Exercise description:
Find the word "Language" in the records and copy every line where it occurs.
Data for this task: Begin
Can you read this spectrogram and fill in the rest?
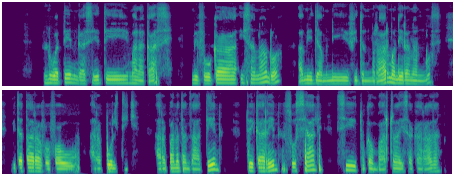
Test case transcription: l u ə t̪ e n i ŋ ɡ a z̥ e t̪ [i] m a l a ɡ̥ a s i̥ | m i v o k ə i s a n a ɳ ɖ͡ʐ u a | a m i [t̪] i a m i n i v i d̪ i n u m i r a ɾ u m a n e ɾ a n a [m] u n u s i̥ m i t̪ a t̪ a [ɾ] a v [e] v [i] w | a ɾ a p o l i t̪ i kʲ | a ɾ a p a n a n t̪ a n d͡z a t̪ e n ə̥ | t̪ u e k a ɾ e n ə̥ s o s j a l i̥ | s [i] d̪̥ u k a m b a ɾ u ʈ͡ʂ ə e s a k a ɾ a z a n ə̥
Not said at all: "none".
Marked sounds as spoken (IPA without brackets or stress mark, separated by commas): i, d̪, n, ɾ, a, a, i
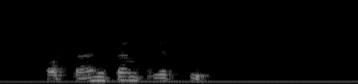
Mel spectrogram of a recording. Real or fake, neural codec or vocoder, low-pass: real; none; 7.2 kHz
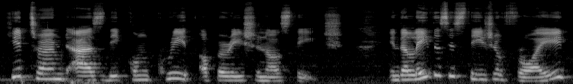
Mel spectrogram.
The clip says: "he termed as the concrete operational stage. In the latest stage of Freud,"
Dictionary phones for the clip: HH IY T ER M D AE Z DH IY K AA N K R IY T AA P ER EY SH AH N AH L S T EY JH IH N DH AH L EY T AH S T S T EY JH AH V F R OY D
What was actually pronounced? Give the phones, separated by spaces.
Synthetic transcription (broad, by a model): HH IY T ER M D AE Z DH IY K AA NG K R IY T AA P ER EY SH AH N AH L S T EY JH IH N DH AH L EY T AH S T S T EY JH AH V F R OY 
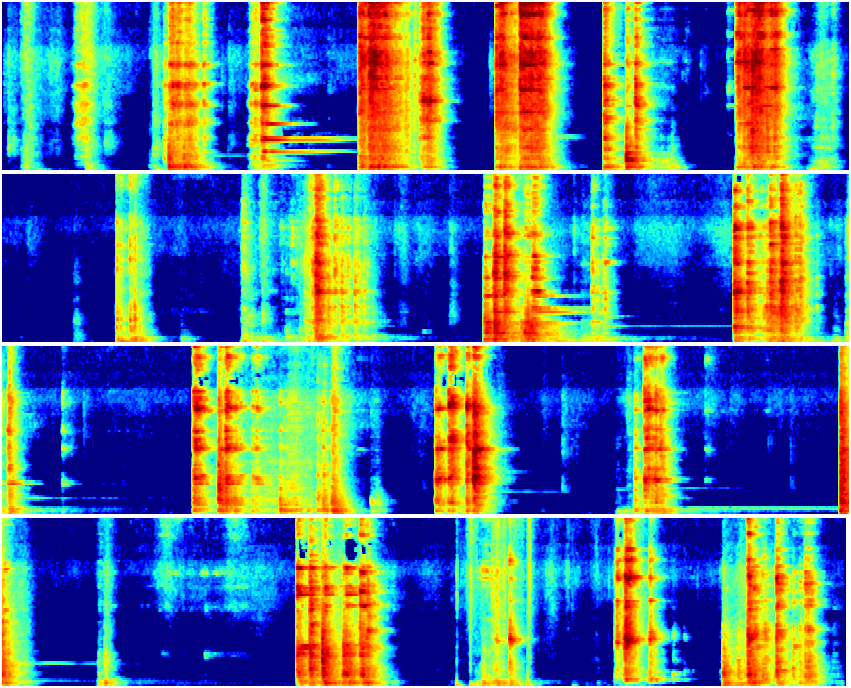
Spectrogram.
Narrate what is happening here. I placed the dishes and cutlery into the shelf. Plates and utensils were organized and put away one after another.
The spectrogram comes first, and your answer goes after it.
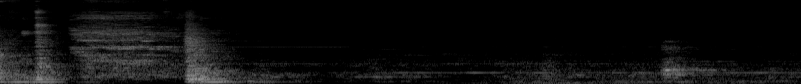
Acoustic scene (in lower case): elevator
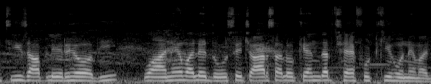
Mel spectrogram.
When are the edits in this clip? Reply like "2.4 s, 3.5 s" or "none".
none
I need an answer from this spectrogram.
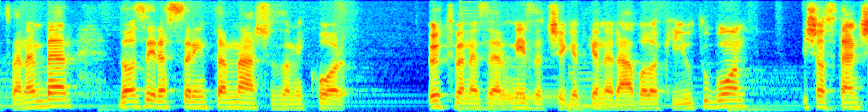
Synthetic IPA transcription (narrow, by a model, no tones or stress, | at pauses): t̪ʋɛnɛmbɛrd̪ɛɒzeːɾɛst̪sɛɾint̪ɛmːaːʃɒzɒmikʰo̞ɾ | ø̞t̪ʋɛnɛzɛrneːzɛt͡ʃːeːɡɛd̪ɡɛnɛɾaːlvɒlɒkijut̪ubo̞neːʃɒst̪aːnt͡ʃ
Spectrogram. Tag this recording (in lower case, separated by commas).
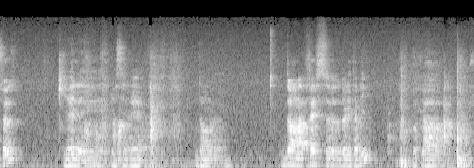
speech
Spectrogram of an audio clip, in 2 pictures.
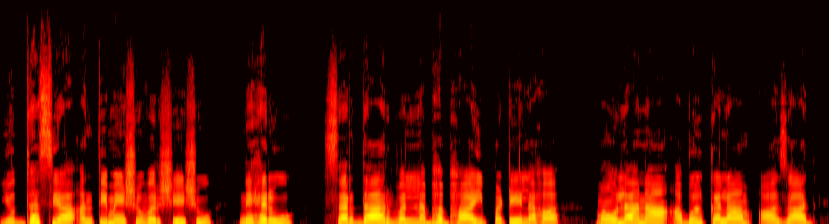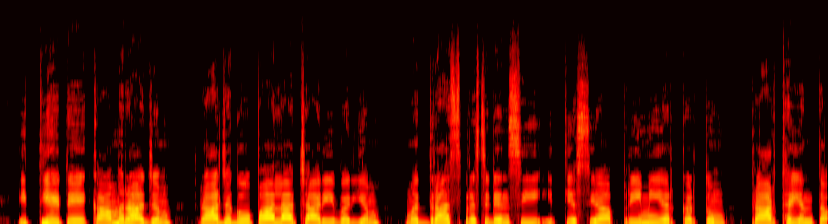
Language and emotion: Sanskrit, neutral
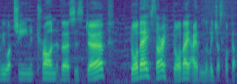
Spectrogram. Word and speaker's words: Durbe: Durbe.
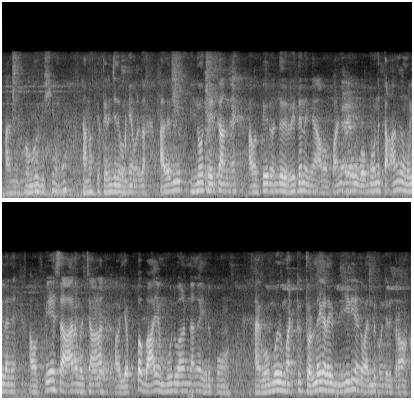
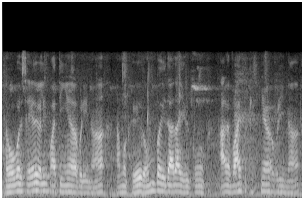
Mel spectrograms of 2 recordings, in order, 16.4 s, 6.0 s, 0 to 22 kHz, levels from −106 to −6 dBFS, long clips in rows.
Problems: background sounds at intervals, background conversations at intervals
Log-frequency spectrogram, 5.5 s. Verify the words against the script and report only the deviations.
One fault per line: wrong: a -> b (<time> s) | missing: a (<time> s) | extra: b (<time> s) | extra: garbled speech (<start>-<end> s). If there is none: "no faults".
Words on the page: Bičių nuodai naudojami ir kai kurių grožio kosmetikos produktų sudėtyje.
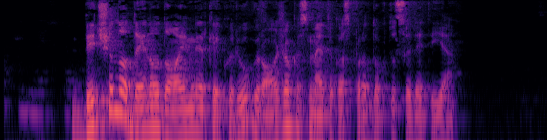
no faults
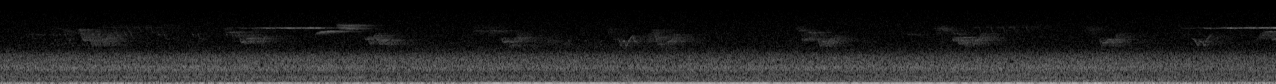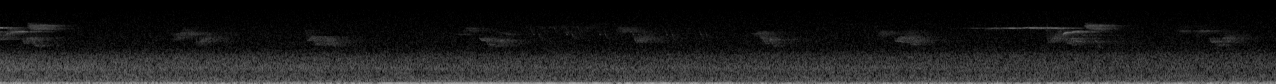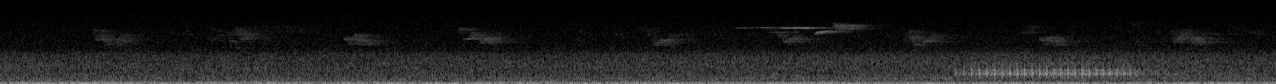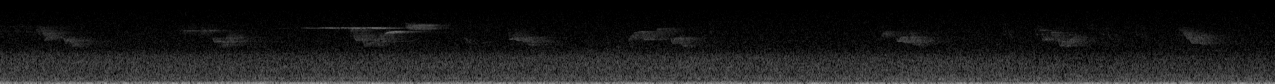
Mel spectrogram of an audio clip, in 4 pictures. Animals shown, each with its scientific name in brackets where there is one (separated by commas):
Black-throated Blue Warbler (Setophaga caerulescens), Pileated Woodpecker (Dryocopus pileatus), Black-throated Green Warbler (Setophaga virens), Ovenbird (Seiurus aurocapilla), Red-eyed Vireo (Vireo olivaceus)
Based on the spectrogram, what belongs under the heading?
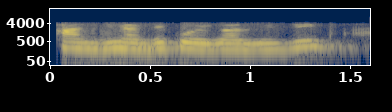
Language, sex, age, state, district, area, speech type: Punjabi, female, 30-45, Punjab, Firozpur, rural, conversation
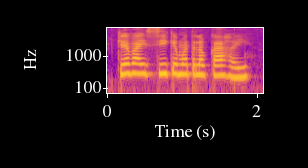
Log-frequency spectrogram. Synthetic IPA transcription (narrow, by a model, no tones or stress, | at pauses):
kebajsikemət̪ləb̚kaɦəj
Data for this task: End
Response for this exercise:
Language and emotion: Sanskrit, neutral
Language, sex, age, state, district, area, speech type: Punjabi, female, 30-45, Punjab, Firozpur, rural, conversation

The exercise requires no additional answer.